ROCKY MOUNTAIN NATIONAL PARK — A few modest features distinguish the trunk of the limber pine standing among the trees near abandoned beaver ponds: a white, plastic pouch attached by a removable staple, a numerical metal tag secured with an aluminum nail and a printed warning: “Pouches on trees to repel mountain pine beetles. Pouches contain chemicals. Do Not Touch-Do Not Remove.”
The conifer, with its accoutrements, represents a small salvo in the battle against a beetle infestation, fueled partly by warmer temperatures. But it is also a larger symbol of how researchers from the Forest Service — in concert with National Park Service officials and other scientists — are working to steel high-elevation pine forests in the West against the onslaught of climate change.
A map of North America's high-elevations forests.
The Forest Service’s Jeff Witcosky explains how federal researchers are working to curb a beetle epidemic in an effort to save high-elevation pine forests.
Scientists know that global warming will reshape these forests, which provide crucial habitat and food for key species, curb soil erosion and slow melting snow destined for local water supplies. What they don’t yet understand is which trees are best poised to survive under these changed conditions and how they can help them adapt in the decades to come.
Although it’s had its share of pests and pathogens, the pine forest here is in better shape than some nearby. Scientists are trying to figure out how to keep it that way.
“We’re trying to stay ahead of the target,” said David Cleaves, climate-change adviser to the chief of the Forest Service. “The interior West, that’s sort of ground zero for us.”

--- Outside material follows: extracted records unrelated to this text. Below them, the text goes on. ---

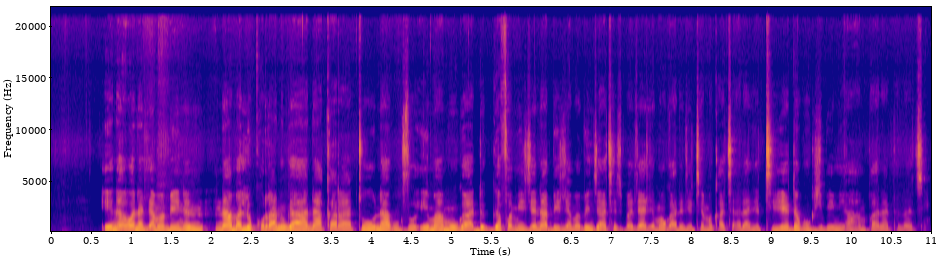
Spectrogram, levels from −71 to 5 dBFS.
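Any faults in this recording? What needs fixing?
Nothing stood out on listening to this speech recording, so there is nothing here that needs fixing.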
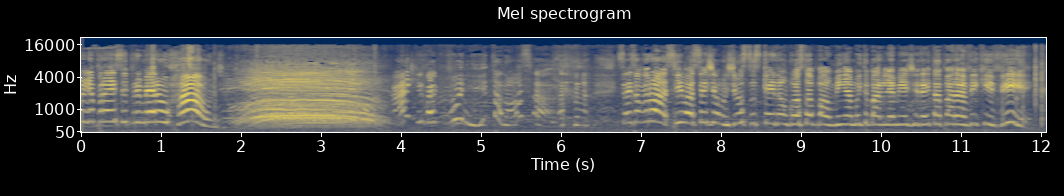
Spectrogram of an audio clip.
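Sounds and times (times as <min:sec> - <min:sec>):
crowd shouts and voices: 0:01.7 - 0:04.7.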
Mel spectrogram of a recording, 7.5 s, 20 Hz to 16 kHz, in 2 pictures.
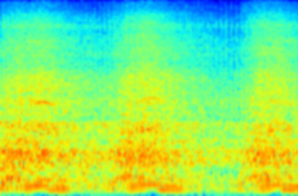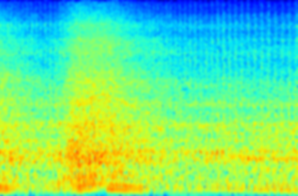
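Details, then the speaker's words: Air-cooled 1600 engine for 1970 Volkswagen single cab, recently rebuilt elsewhere, oil level fine, run by hand on carburetor: surges about every 1.5 s with rough mechanical noise from one side and heavy vibration; possibly a bearing, cause unconfirmed. "okay so basically just want to share this with the client who had this engine built just to hear it run so I'm not sure if the microphone can pick it up in the video but there's some noise going on on on this side of the engine and there's quite a bit of vibration from this side"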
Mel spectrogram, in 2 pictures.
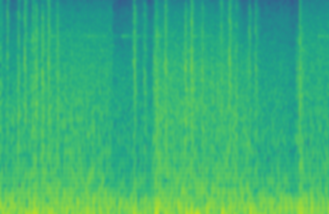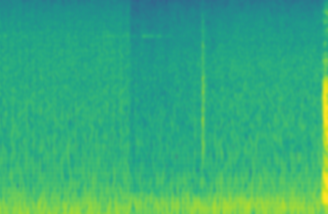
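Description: Video game gunfire from Operation Sunset crackles in scattered bursts of rapid shots over a steady low rumble of engine noise, staying at a moderate, fairly distant level throughout.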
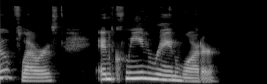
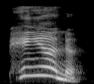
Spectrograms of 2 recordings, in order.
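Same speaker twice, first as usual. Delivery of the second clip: sharp, high, loud outburst; indignant cry; 13 semitones higher, 6 dB louder than usual. Acted. Grover correcting Percy, indignant and loud. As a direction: snap the name back, offended. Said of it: "he cried indignantly".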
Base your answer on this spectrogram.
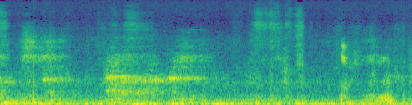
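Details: Pet fox Alice grumbles early in the morning, around eight, soon after waking: drawn-out, steady whining tones come in two long stretches, then a brief sharp note later, over soft breathy snorts and a low indoor hum.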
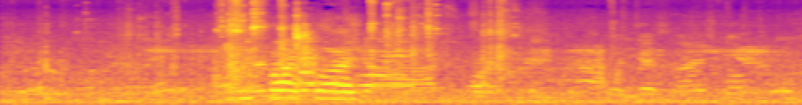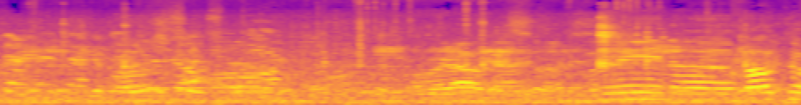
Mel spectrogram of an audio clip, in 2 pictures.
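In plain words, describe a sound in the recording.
Metal tools clank and click against an engine.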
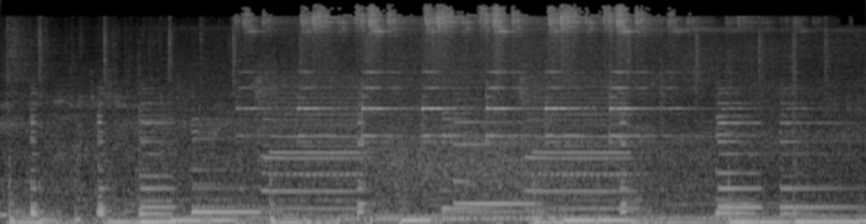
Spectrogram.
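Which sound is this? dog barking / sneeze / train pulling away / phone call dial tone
train pulling away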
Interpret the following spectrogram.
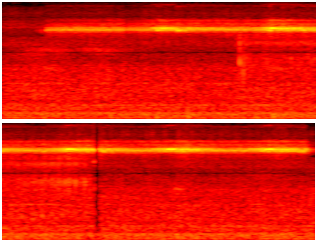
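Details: Captive bell cricket raised from a newly hatched nymph beside a house entrance near rice fields in June, singing at night: a continuous high, pure ringing trill, steady and bell-like, with soft background hiss.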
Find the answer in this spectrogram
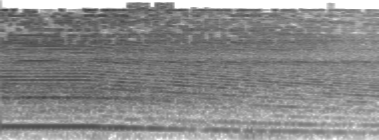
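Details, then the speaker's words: Oscillating cast saw on a fiberglass short arm cast, shown against skin to demonstrate it cuts only hard cast material, not skin; loud, steady, high-pitched buzzing whine with slowly dropping tone. "So at that point, it can't cut skin, only on hard portions of the cast it can cut."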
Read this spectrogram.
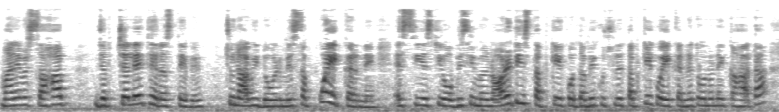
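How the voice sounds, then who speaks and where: Woman activist, higher register, impassioned rhetorical speaker, mixes in English phrases. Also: a little fast, few pauses, slight background noise. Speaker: political activist and candidate. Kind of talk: impassioned live political address.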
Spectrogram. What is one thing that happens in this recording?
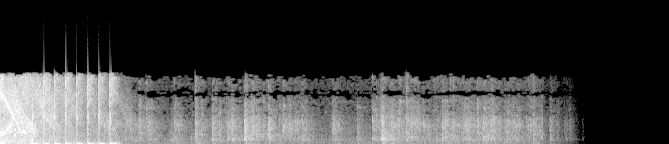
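Computer keys click rapidly as someone types on a keyboard.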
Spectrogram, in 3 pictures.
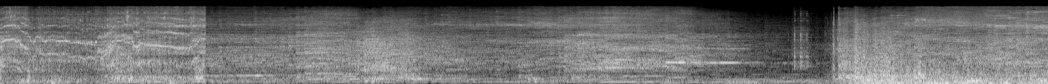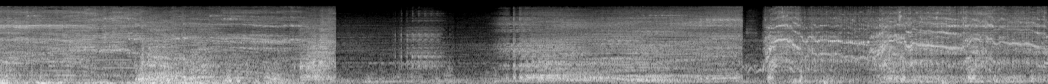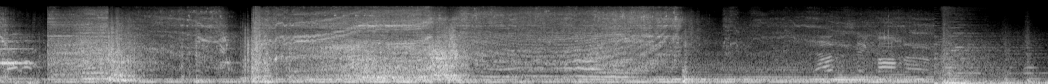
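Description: Traxxas X-Maxx RC monster truck's electric motor whining, its pitch rising and falling again and again as the truck speeds up and slows, with music in the background.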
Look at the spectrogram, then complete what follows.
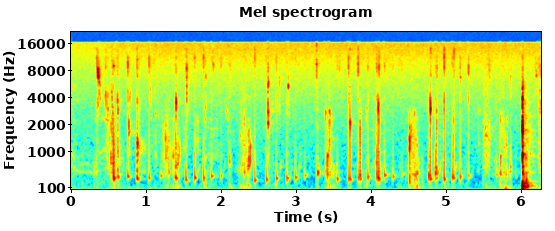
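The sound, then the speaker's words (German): Wet gulping and swallowing sounds with small mouth clicks, steady throughout as someone drinks water during a short drinking break, ending with a louder knock. “Komm, wir machen nochmal alle zusammen eine schöne kleine Trinkpause und dann schweigen wir einmal nochmal 30 Sekunden.”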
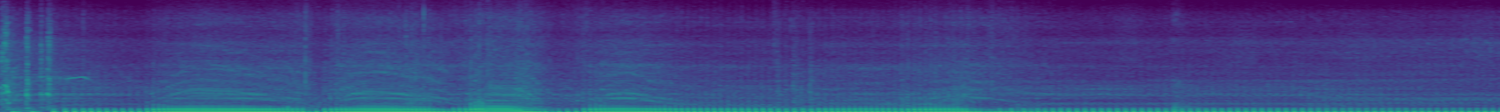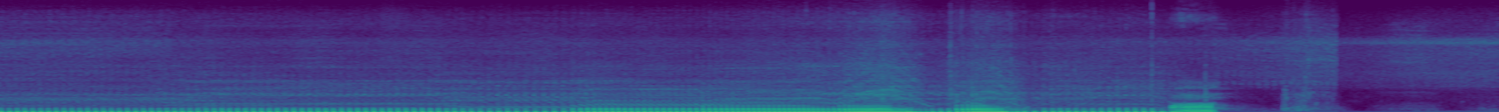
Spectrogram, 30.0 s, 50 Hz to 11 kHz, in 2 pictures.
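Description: Honda CRF250L's single-cylinder engine revving hard while the bike is stuck in a shallow riverbed with its rear tire spinning out. The revs rise and fall repeatedly, hold high and steady through the middle, then rise and fall again before the engine cuts out suddenly near the end.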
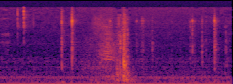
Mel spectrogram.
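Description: A wooden chest lid creaks shut.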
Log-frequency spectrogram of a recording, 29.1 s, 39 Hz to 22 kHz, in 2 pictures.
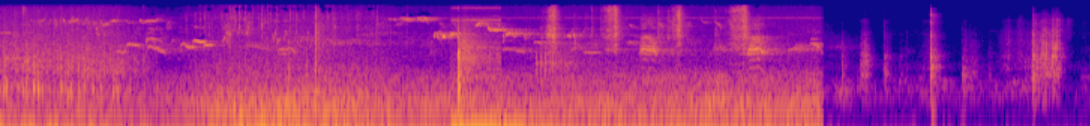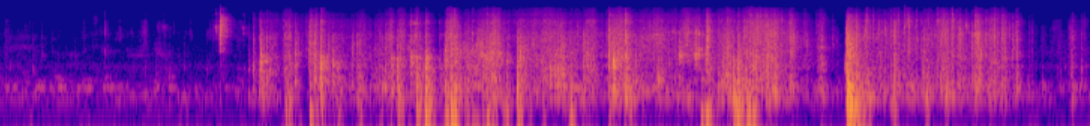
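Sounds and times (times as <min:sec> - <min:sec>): plastic package rustling: 0:00.0 - 0:05.5, 0:17.8 - 0:29.0
birds chirping: 0:00.0 - 0:11.0.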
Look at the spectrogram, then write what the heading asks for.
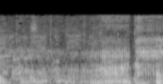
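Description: A dog growls low and rough almost without pause for a couple of seconds, fairly loud, its rumbling tone rising and falling slightly.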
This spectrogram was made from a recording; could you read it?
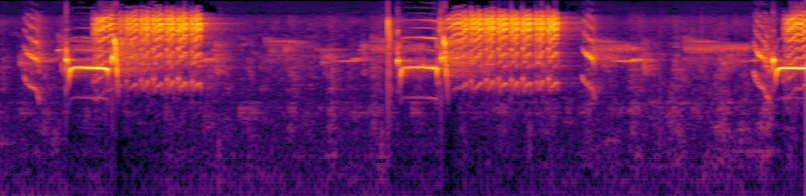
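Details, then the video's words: Female red-headed prenjak: a short whistled note with clicks leading into a long harsh buzzing trill, then softer thin whistles, the pattern repeating about every three to four seconds. "PRENJAK GACOR - MASTERAN BETINA, SUARA JERNIH, NGETIR PANJANG, KICAUAN BURUNG, PRENJAK KEPALA MERAH!"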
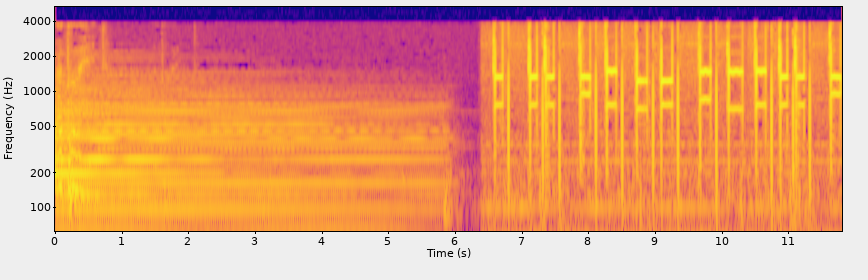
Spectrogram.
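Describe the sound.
A telephone number is dialed on a touch-tone keypad, a rapid run of many clipped, paired beeps at a steady level, following a long sustained tone that slowly fades away.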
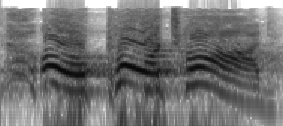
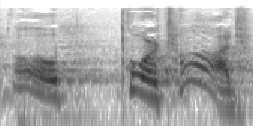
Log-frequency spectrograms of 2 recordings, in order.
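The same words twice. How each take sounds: First: Loud, high ironic lament; mock pity. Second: Slow, soft, drawn-out sarcastic sigh of pity; mock pity. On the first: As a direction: cry it out as if he were pitiable, tongue in cheek. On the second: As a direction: feign sorrow for him, quietly and slowly. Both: Mock pity for groom leaving family.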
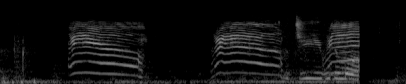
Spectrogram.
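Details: Cat drinking milk, also eating bread, producing two long steady meows, the second ending in a quick rising yelp, with faint human speech and room noise in the gaps.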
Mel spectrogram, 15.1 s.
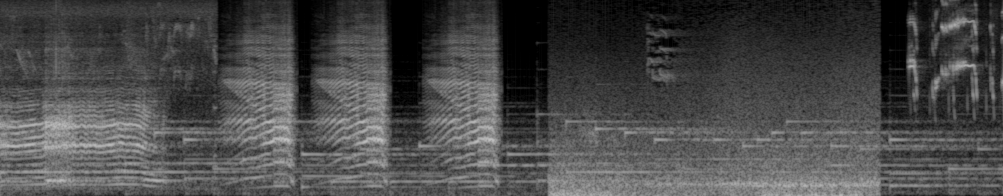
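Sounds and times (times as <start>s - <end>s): cattle mooing: 3.3s - 7.6s.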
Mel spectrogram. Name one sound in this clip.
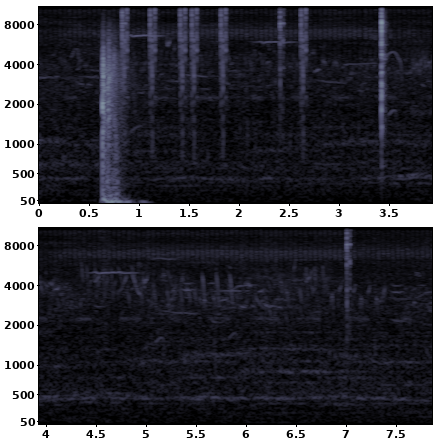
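Game menu buttons click sharply several times.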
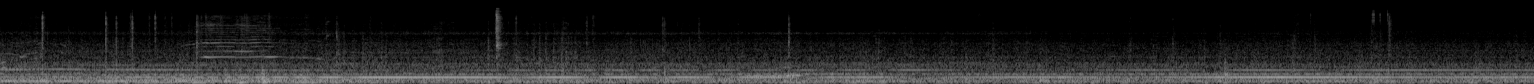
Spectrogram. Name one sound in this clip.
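Jet engines hum and whine steadily as an airliner taxis.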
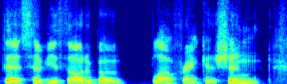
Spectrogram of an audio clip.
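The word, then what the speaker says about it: Blaufränkisch: So, blau Frankish.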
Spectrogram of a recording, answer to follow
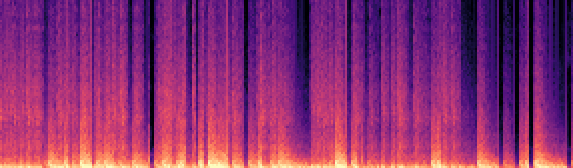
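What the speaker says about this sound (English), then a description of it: "Let's watch stuff explode." Loud, dense booms and turret fire from the game Mindustry pound continuously, overlapping blasts and rumbling explosions with only brief gaps, no voices.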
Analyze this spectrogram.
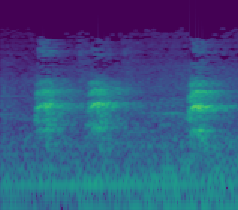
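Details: Large pet dog Nina gives three muffled, mid-pitched barks, two close together and a third after a pause of almost a second, over a faint steady background hum while her name is called.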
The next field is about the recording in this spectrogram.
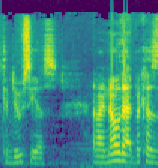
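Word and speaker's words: caduceus: I keep calling him Kaduca's face. I guess it's pronounced Kaducius.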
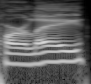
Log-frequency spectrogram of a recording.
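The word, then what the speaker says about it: Parler: We also had that conversation with Omar Gayaga on Parlay or Parlor? – Parlay. – Would you like the definitive ruling on the pronunciation? – Well, I guess so, yeah. Well, I know that the founders said it was Parlay, and of course it's from the French to speak.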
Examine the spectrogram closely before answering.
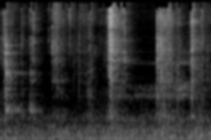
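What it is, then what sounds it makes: Crispy fried chicken wings. Crispy fried chicken wings are stirred in a bowl of sweet chili glaze, producing a series of light crackling, scraping bursts as they move against the bowl. A low, steady hum runs underneath the crackling throughout.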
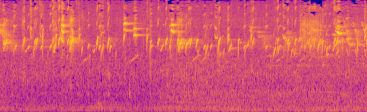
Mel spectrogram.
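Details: Twittering European goldfinch song played as a stimulating vocal exercise: short chirps and clear whistled notes in quick clusters, with a few sharp high accents and a louder burst near the end.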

Global warming could affect everything from national forests’ and grasslands’ vegetation to their stream flows, and the agency has a comprehensive plan to deal with it. Managers must keep a performance score card on everything from how educated staff are on climate change to how much carbon is stored in trees and vegetation in their areas. They’ve started planting some species at higher elevations, such as yellow cedar in Alaska, and near river banks to lower stream temperatures. And they’ve launched a pilot project to assess the vulnerability of watersheds in a dozen national forests.
At Virginia’s George Washington and Jefferson National Forests, for example, managers are planning to construct stream crossings and bridges that can withstand major storm events, and to use fire more frequently to restore pine forests under pressure from the Southern pine beetle.
Out West, high-elevation five-needle pines — which include the species whitebark, limber, foxtail, Southwestern white, Rocky Mountain bristlecone and Great Basin bristlecone — are particularly vulnerable to climate change. Warmer temperatures have allowed native beetles to grow and feed on trees at a faster rate. Water deprivation and drought can also hurt them, and they can be crowded out by other tree species migrating to higher altitudes.
“We know the consequences of doing nothing,” said Forest Service research ecologist Anna Schoettle, looking out from Rainbow Curve at a vista boasting both healthy conifers and ones that had turned red and gray after beetle infestations. “We have a threat we can’t ignore.”